Hurricane Harvey remains with us.
The disastrous storm stayed, and it rained and rained. People took to boats and 17,000 were rescued in Texas and Houston, and all across landmark towns of Texas and Gulf Coast.
Hurricane Harvey remains and continues to wreak havoc and suffering with a rising death toll into the amount of 30 and more. Ever since it touched land Aug. 25, it created suffering and loss on an enormous scale—but also the vein of generosity of spirit and giving, of pulling together and unity that seems always to rise in times of extreme need, the kind that lifts people up from the raging water and pulls them together on the same rope.
On the other hand, Hurricane Trump, facing what many pundits and observers said was the critical task of appearing to take charge, inspire and lead, came and went on Tuesday, without much of an impact. Along with first lady Melania Trump, the president arrived in Texas trailed by lingering controversy over the pardon of Maricopa County Sheriff Joe Arpaio and faced with high expectations.
“We want to do this better than we ever did before,” Trump told workers at a fire station as the waters rose, while he noted the size of the devastation. He said he wanted to set a standard for his administration’s response.
While there was some controversy— when is there is not when this president appears anywhere? —the response seemed both muted and not exactly a clarion call. When Trump departed, it was back to a different swamp, the one in Washington where urgent business was coming up, such as a tax reform plan.
These two worlds—storm-stricken, pummeled Texas with its urgent agony of Houston and the prickly pears of legislative politics — presented a dichotomy, visually and emotionally.
Touting a tax plan that was bereft of details, the president continued his stance that congress, which would have to come up with a detailed plan and legislation, better get busy or he wouldn’t be happy. He called for the ouster of a Democratic senator from Missouri if she didn’t vote for the bill.
This was politics, Trump style, bluster, exaggeration and even a bald lie. During the week Trump said in the presence of Finnish president Sauli Niinisto that Finland would be buying fighter jets from the United States. This statement was denied later by Niinisto.
In Texas, Trump met with FEMA and local officials, elected officials and other persons in charge of rescue operations, praising rightfully their efforts. He said Texas could take anything. On the other hand, Trump avoided close contact with the people on the ground, shelters or hospitals, which was another opportunity wasted on how to show leadership and a little humanity and empathy.
On the ground and in the water, it was the people of Texas and volunteers from all over the country who showed those qualities not the commander-in-chief. They dove into the water. They dropped ladders. They picked up their neighbors on their shoulders and carried them out. They wept. They counted their losses, which were manifold in the wreckage of the rising waters.

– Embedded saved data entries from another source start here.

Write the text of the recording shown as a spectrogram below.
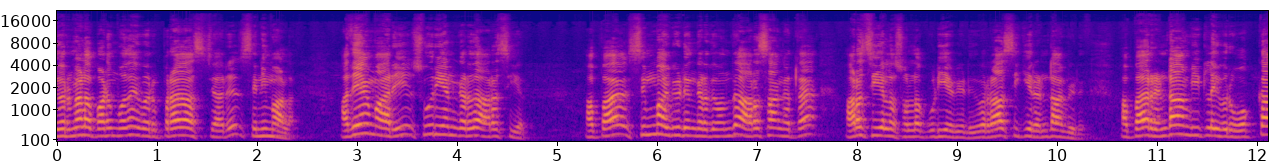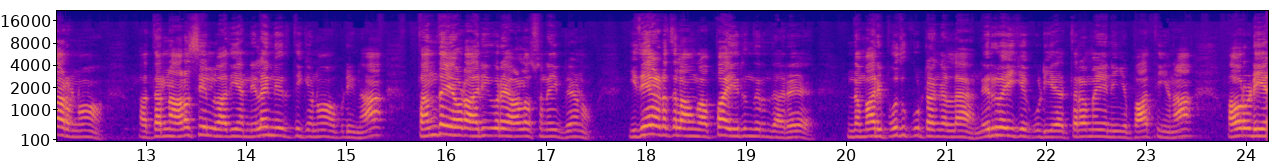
இவர் மேலே படும்போது இவர் பிரகாசிச்சார் சினிமாவில் அதே மாதிரி சூரியன்கிறது அரசியல். அப்போ சிம்ம வீடுங்கிறது வந்து அரசாங்கத்தை அரசியலை சொல்லக்கூடிய வீடு. இவர் ராசிக்கு ரெண்டாம் வீடு. அப்போ ரெண்டாம் வீட்டில் இவர் உட்காரணும் தன்னை அரசியல்வாதியை நிலைநிறுத்திக்கணும் அப்படின்னா தந்தையோட அறிவுரை ஆலோசனை வேணும். இதே இடத்துல அவங்க அப்பா இருந்திருந்தார். இந்த மாதிரி பொதுக்கூட்டங்களில் நிர்வகிக்கக்கூடிய திறமையை நீங்கள் பார்த்தீங்கன்னா அவருடைய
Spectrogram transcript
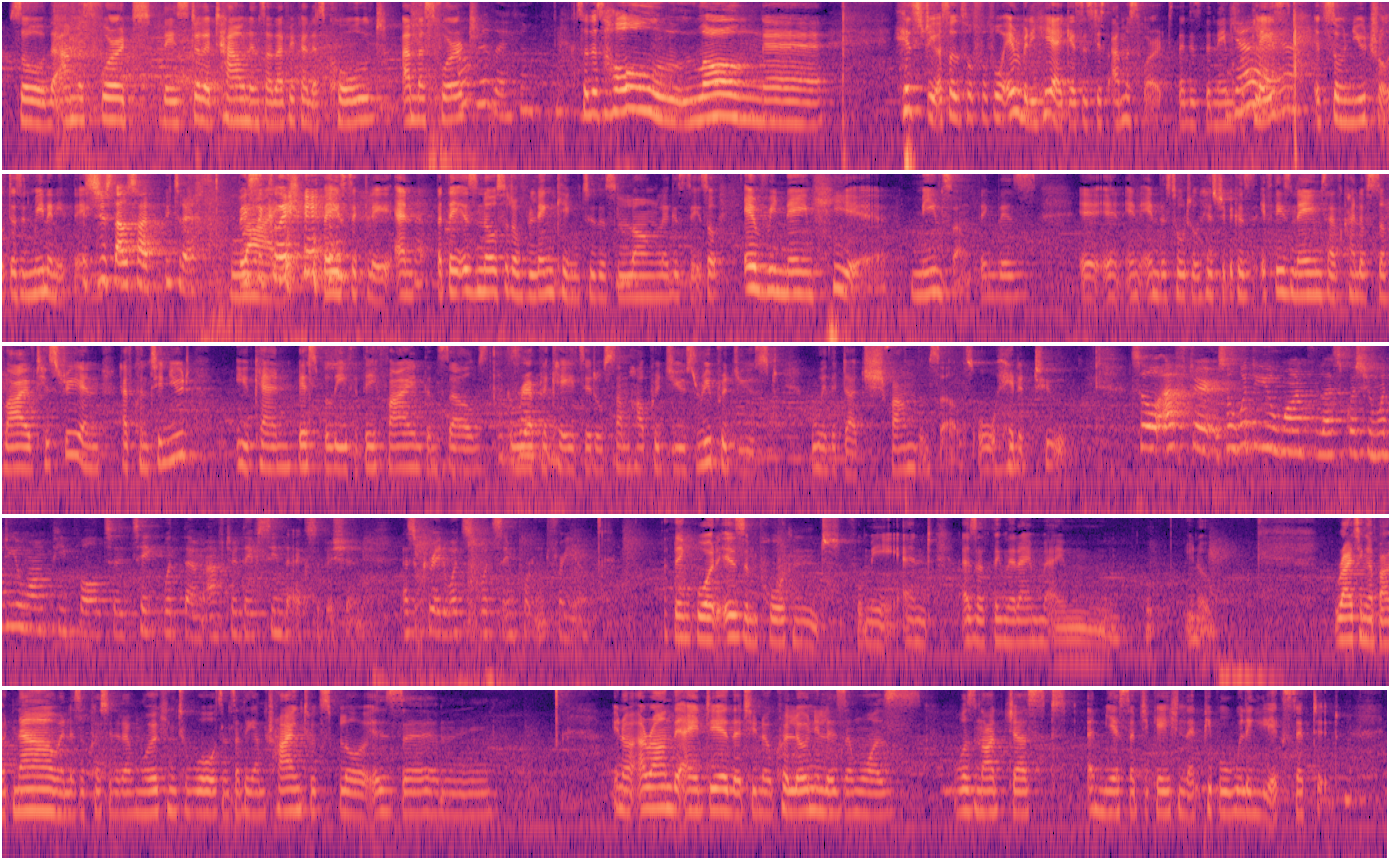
so the Amersfoort, there's still a town in South Africa that's called Amersfoort. Oh, really? Yeah. So this whole long. Uh, history. So for, for, everybody here, I guess it's just Amersfoort. That is the name yeah, of the place. Yeah. It's so neutral. It doesn't mean anything. It's just outside Utrecht, basically. Right, basically, and yeah. but there is no sort of linking to this long legacy. So every name here means something. There's in, in, in this total history because if these names have kind of survived history and have continued, you can best believe that they find themselves exactly. replicated or somehow produced, reproduced where the Dutch found themselves or headed to. So after, so what do you want? Last question. What do you want people to take with them after they've seen the exhibition? As a creator, what's what's important for you? I think what is important for me, and as a thing that I'm, I'm, you know, writing about now, and as a question that I'm working towards, and something I'm trying to explore, is, um, you know, around the idea that you know colonialism was was not just a mere subjugation that people willingly accepted.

Houston—while it has lots of oil wealth and a big skyline—is also a city of uncommon diversity and neighborhoods. Amid this calamity, the city seemed to meet itself in the water, with balm and consolation, in shock, and with courage and acts of bravery that were supplemented by volunteers from down the street and across state lines.
No one checked IDs, as families, police, mothers and children and dogs waded through the water in toy trucks and real fire engines and commiserated among the hundreds of beds in the shelters, or while they shared their homes, food, grief or stories.
Visibly, as potential catastrophes of explosions, more rain, rising water mounted, the city came together inside itself and on national television. The president, who often says he wants to unite the country and make it great again but persistently divides it, should have stuck around.
Houston under the rain of Harvey: This is what America looks like, united and great again.